The Will That Doesn’t Need Probate
“My Friend told me that she has a Will that doesn’t need Probate. Can I get one of those please?”
Ahhhhh the Will that doesn’t need Probate! Wouldn’t that be nice? This is something I am frequently asked about by clients, and the answer is always the same “there is no such thing as a Will that doesn’t need Probate because the Will itself does not govern whether Probate is necessary”.
Whether or not a Will requires Probate will depend upon the assets the deceased holds, whether those assets are jointly owned, or are assets that allow beneficiary designations. It is so important to consult a Lawyer during your Estate Planning process, because to have a properly drafted Will that may not need Probate, requires a clear look at the assets you hold in order for your Lawyer to come up with your Estate “Plan”. Your Estate “Plan” being the unique structure of your assets and whether they are to pass inside or outside your Estate.

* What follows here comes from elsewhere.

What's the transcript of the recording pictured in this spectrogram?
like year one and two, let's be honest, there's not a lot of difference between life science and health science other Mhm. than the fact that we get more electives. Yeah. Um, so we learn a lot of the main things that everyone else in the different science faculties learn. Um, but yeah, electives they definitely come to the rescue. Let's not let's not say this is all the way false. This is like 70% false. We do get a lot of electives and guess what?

Asset structuring requires a significant amount of what I like to call “homework”. After my initial Estate Planning meeting with my clients where we discuss all their assets, their “homework” list when they leave my office will often involve ensuring their bank accounts are joint (with their much loved spouse), and intended to flow to the joint surviving owner, ensuring that their Tax Free Savings Accounts have a Successor Holder or beneficiary named, ensuring that their Life Insurance has a named beneficiary or beneficiaries and so on and so forth. Structuring of assets jointly or by beneficiary designation is the only way to ensure that there is no “Estate” to Probate, thereby creating the elusive “Will that doesn’t need Probate”. Any assets in the deceased’s sole name will likely have to go through Probate (unless they are minimal).
Probate fees in BC are low. I would caution anyone considering transferring assets into joint names with anyone (other than your beloved spouse who is intended to be your sole beneficiary anyway) just to avoid Probate fees because you are putting those assets at risk (distrustful joint owners, creditors of the joint owner etc. etc.). Careful consideration and cautiousness is always required when transferring assets into joint names.

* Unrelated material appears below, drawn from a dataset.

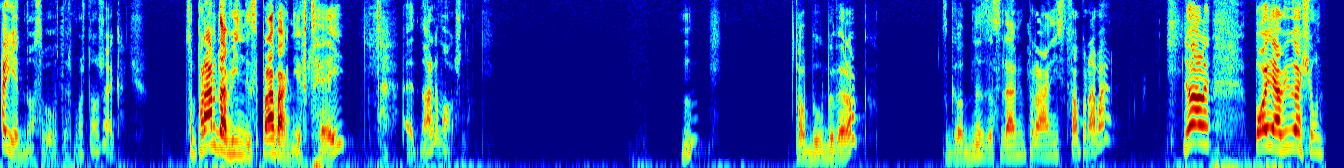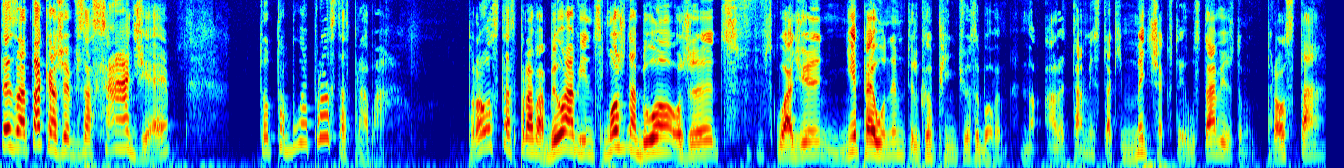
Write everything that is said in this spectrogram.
a jednoosobowo też można orzekać. Co prawda w innych sprawach, nie w tej, e, no ale można. Hmm? To byłby wyrok zgodny z zasadami państwa prawa? No ale pojawiła się teza taka, że w zasadzie to, to była prosta sprawa Prosta sprawa była, więc można było orzec w składzie niepełnym, tylko pięcioosobowym. No ale tam jest taki myczek w tej ustawie, że to prosta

This information applies as a general rule but may change depending upon the specific circumstances of your own situation. You should consult a lawyer before acting on any of this information. If you have any questions, please do not hesitate to contact Vanessa DeDominicis directly on 250-869-1140 or email@example.com. Vanessa practices in the area of Wills and Estates with Pushor Mitchell LLP in Kelowna, B.C.